The next morning (Thursday 05 April) we are on the train to the city of Takamatsu, farther along the coast. It has been four days now since my leg started playing up and it is definitely better although my gait is still a bit lopsided. We are still dithering about what we should do about the walk.

Takamatsu is a port town. It was mostly destroyed in World War Two and the streets have since been rebuilt on a grid system. We manage to find a park to camp and we settle down for the night. In the morning Mick discovers a centipede under the tent which he assures me has a nasty bite. This particular centipede was not looking too good having been slept on all night but he may have brought his mates around so Mick proceeds to give the tent a thorough shake out and he reminds me to check my boots every morning...

Shaking the tent out...

Friday is rainy so we spend most of the day playing scrabble and just chilling out. I am glad to report that my leg is now pretty much recovered. Not keen on meeting any more centipedes, we find an alternative place to camp, down by the port. But when we go to pitch up at nine o'clock it is blowing a hooley down there. Mick valiantly holds firmly on to the tent which is now resembling a massive parachute. We eventually drag it back down to earth and fight with it to stuff it back in its bag before it escapes for good over the Seto Inland Sea.

Mick calmly and quietly expresses an opinion that he is not terribly keen to camp this evening.
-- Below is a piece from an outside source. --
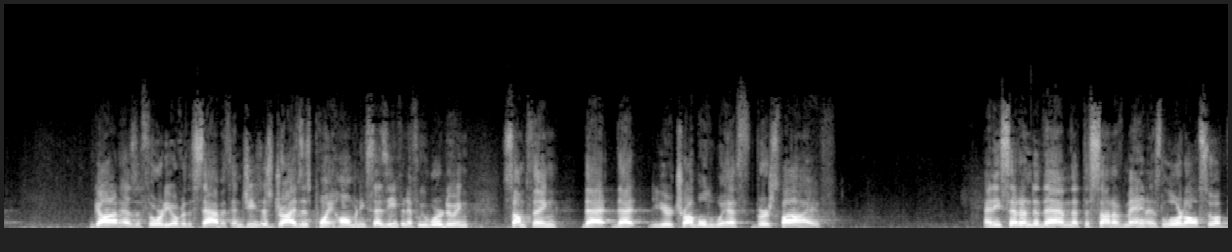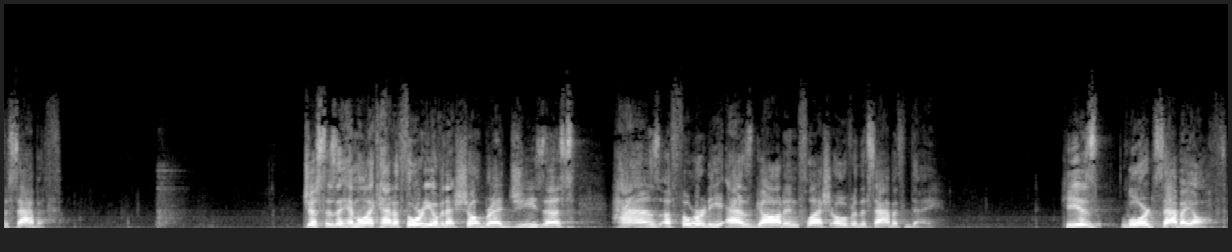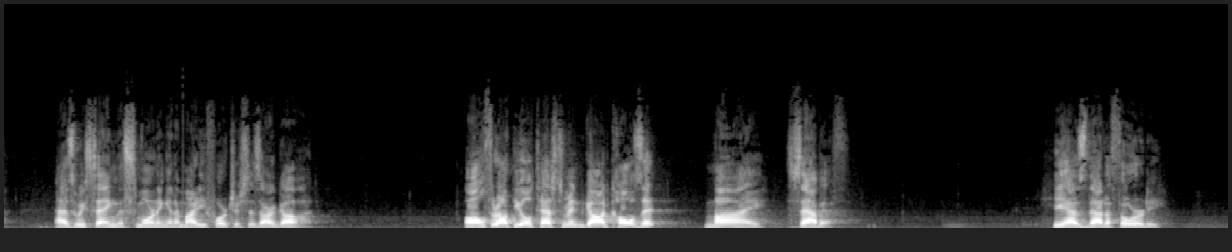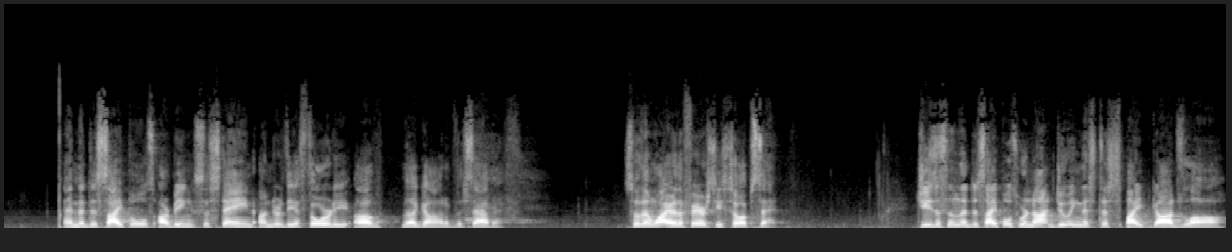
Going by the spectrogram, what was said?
God has authority over the Sabbath. And Jesus drives his point home, and he says, even if we were doing something that, that you're troubled with, verse 5, and he said unto them that the Son of Man is Lord also of the Sabbath. Just as Ahimelech had authority over that showbread, Jesus has authority as God in flesh over the Sabbath day. He is Lord Sabaoth, as we sang this morning in A Mighty Fortress is Our God. All throughout the Old Testament, God calls it my Sabbath. He has that authority. And the disciples are being sustained under the authority of the God of the Sabbath. So then, why are the Pharisees so upset? Jesus and the disciples were not doing this to spite God's law.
Fifteen minutes later we are checked into the Pearl Business Hotel and drinking a bottle of Chilean red.

Scrabble day

The best-laid schemes o' mice an' men
Gang aft agley,
An' lea'e us nought but grief an' pain,
For promis'd joy!

Robert Burns, To A Mouse

Sunset at Naruto

No comments:

Post a Comment